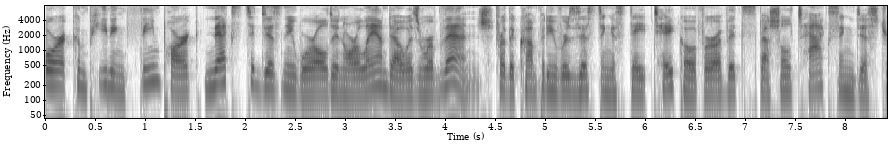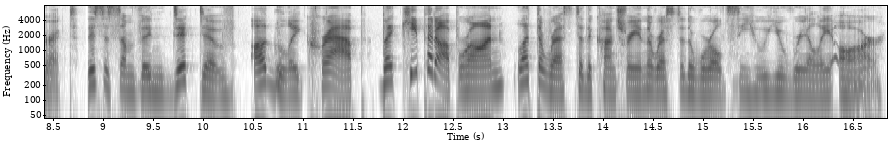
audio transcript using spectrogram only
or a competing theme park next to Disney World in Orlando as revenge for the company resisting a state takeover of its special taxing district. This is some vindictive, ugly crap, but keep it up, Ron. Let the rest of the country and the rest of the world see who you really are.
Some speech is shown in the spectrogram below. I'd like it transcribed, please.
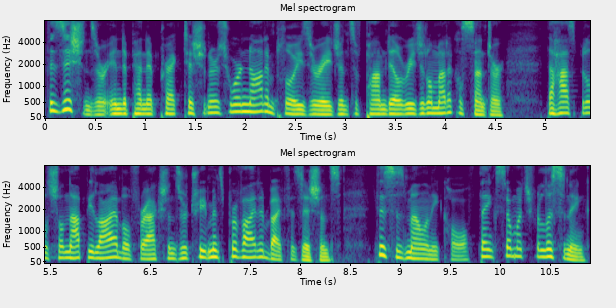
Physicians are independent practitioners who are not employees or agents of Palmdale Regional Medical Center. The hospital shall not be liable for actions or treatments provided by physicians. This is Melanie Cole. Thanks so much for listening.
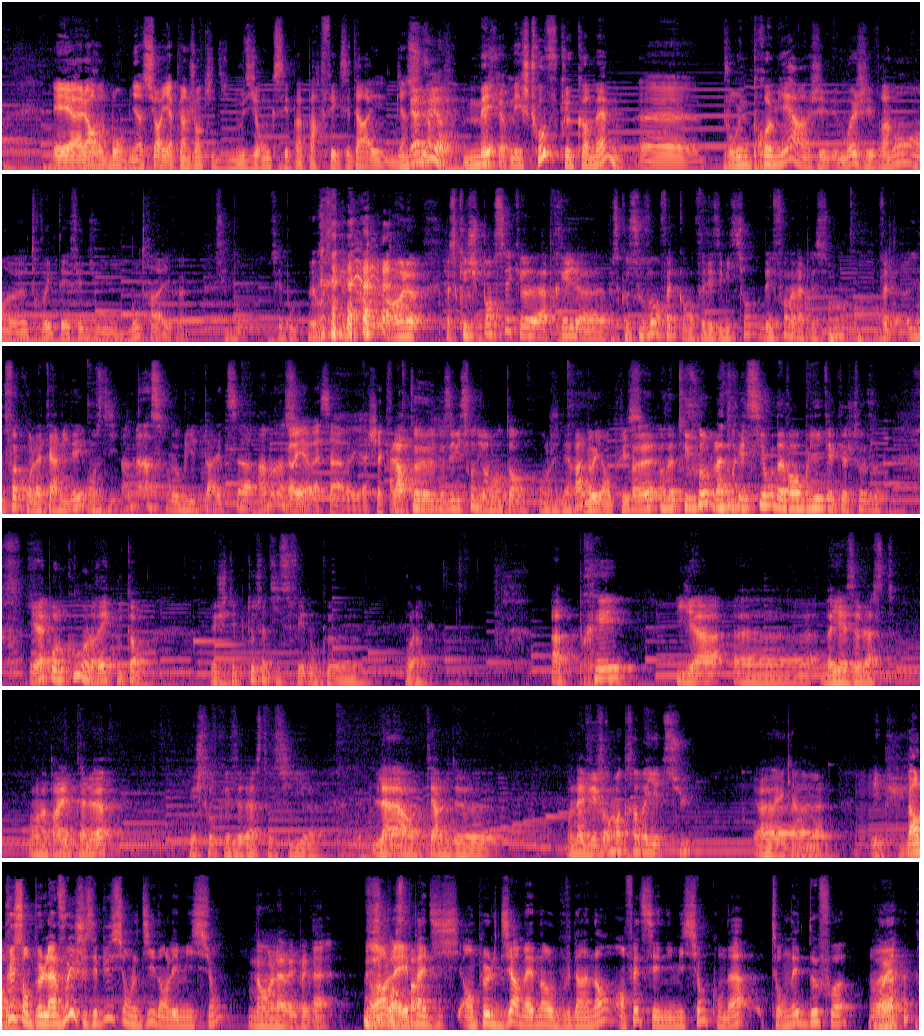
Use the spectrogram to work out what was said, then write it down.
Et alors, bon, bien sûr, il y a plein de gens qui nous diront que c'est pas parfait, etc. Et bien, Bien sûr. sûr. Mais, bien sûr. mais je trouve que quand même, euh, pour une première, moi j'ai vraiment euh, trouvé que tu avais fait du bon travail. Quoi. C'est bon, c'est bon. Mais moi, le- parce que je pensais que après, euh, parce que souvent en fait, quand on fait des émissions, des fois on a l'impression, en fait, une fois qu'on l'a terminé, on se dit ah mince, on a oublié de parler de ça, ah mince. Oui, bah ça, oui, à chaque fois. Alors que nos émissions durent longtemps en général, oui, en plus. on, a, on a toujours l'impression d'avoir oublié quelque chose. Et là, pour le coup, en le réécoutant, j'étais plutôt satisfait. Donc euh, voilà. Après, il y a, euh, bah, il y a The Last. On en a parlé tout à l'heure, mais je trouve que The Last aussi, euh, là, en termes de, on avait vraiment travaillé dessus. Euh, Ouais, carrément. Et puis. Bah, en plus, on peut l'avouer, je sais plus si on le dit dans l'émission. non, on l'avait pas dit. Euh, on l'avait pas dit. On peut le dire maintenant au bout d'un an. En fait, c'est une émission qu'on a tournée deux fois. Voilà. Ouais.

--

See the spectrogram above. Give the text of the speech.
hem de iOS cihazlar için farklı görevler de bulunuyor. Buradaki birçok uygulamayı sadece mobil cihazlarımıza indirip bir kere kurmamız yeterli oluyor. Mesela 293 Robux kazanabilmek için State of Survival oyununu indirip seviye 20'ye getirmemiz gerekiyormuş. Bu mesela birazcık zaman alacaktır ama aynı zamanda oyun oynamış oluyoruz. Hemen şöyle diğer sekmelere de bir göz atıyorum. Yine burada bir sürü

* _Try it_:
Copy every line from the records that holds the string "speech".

* _Answer box_:
Some speech is shown in the spectrogram below. I'd like it transcribed, please.
See the spectrogram above. Give the text of the speech.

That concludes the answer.